↓

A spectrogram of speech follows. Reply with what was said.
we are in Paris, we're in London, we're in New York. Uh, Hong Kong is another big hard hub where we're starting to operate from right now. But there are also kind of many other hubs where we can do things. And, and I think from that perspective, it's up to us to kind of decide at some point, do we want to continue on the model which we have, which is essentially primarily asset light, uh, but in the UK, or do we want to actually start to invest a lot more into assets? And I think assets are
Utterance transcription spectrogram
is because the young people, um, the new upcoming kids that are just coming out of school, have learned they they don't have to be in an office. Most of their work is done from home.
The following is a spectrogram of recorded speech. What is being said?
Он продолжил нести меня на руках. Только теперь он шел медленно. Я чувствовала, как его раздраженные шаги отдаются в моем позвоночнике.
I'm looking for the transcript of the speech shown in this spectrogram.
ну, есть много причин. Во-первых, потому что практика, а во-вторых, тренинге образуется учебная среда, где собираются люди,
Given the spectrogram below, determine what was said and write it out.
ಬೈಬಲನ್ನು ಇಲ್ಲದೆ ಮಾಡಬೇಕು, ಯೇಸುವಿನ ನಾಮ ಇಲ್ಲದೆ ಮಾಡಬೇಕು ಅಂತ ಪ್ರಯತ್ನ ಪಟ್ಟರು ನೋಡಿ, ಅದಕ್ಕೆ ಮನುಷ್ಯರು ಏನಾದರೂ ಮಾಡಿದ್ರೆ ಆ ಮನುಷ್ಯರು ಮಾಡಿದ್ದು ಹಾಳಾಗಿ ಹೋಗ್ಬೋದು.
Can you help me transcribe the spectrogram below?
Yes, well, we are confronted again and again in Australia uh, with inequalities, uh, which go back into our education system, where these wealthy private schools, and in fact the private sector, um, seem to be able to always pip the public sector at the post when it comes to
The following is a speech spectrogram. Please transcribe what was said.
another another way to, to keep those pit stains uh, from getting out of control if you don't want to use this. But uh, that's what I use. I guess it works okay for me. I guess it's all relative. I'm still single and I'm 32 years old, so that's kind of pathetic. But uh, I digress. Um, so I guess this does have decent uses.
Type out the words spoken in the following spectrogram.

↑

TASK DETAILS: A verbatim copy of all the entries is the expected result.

RESPONSE BOX:
A spectrogram of speech follows. Reply with what was said.
we are in Paris, we're in London, we're in New York. Uh, Hong Kong is another big hard hub where we're starting to operate from right now. But there are also kind of many other hubs where we can do things. And, and I think from that perspective, it's up to us to kind of decide at some point, do we want to continue on the model which we have, which is essentially primarily asset light, uh, but in the UK, or do we want to actually start to invest a lot more into assets? And I think assets are
Utterance transcription spectrogram
is because the young people, um, the new upcoming kids that are just coming out of school, have learned they they don't have to be in an office. Most of their work is done from home.
The following is a spectrogram of recorded speech. What is being said?
Он продолжил нести меня на руках. Только теперь он шел медленно. Я чувствовала, как его раздраженные шаги отдаются в моем позвоночнике.
I'm looking for the transcript of the speech shown in this spectrogram.
ну, есть много причин. Во-первых, потому что практика, а во-вторых, тренинге образуется учебная среда, где собираются люди,
Given the spectrogram below, determine what was said and write it out.
ಬೈಬಲನ್ನು ಇಲ್ಲದೆ ಮಾಡಬೇಕು, ಯೇಸುವಿನ ನಾಮ ಇಲ್ಲದೆ ಮಾಡಬೇಕು ಅಂತ ಪ್ರಯತ್ನ ಪಟ್ಟರು ನೋಡಿ, ಅದಕ್ಕೆ ಮನುಷ್ಯರು ಏನಾದರೂ ಮಾಡಿದ್ರೆ ಆ ಮನುಷ್ಯರು ಮಾಡಿದ್ದು ಹಾಳಾಗಿ ಹೋಗ್ಬೋದು.
Can you help me transcribe the spectrogram below?
Yes, well, we are confronted again and again in Australia uh, with inequalities, uh, which go back into our education system, where these wealthy private schools, and in fact the private sector, um, seem to be able to always pip the public sector at the post when it comes to
The following is a speech spectrogram. Please transcribe what was said.
another another way to, to keep those pit stains uh, from getting out of control if you don't want to use this. But uh, that's what I use. I guess it works okay for me. I guess it's all relative. I'm still single and I'm 32 years old, so that's kind of pathetic. But uh, I digress. Um, so I guess this does have decent uses.
Type out the words spoken in the following spectrogram.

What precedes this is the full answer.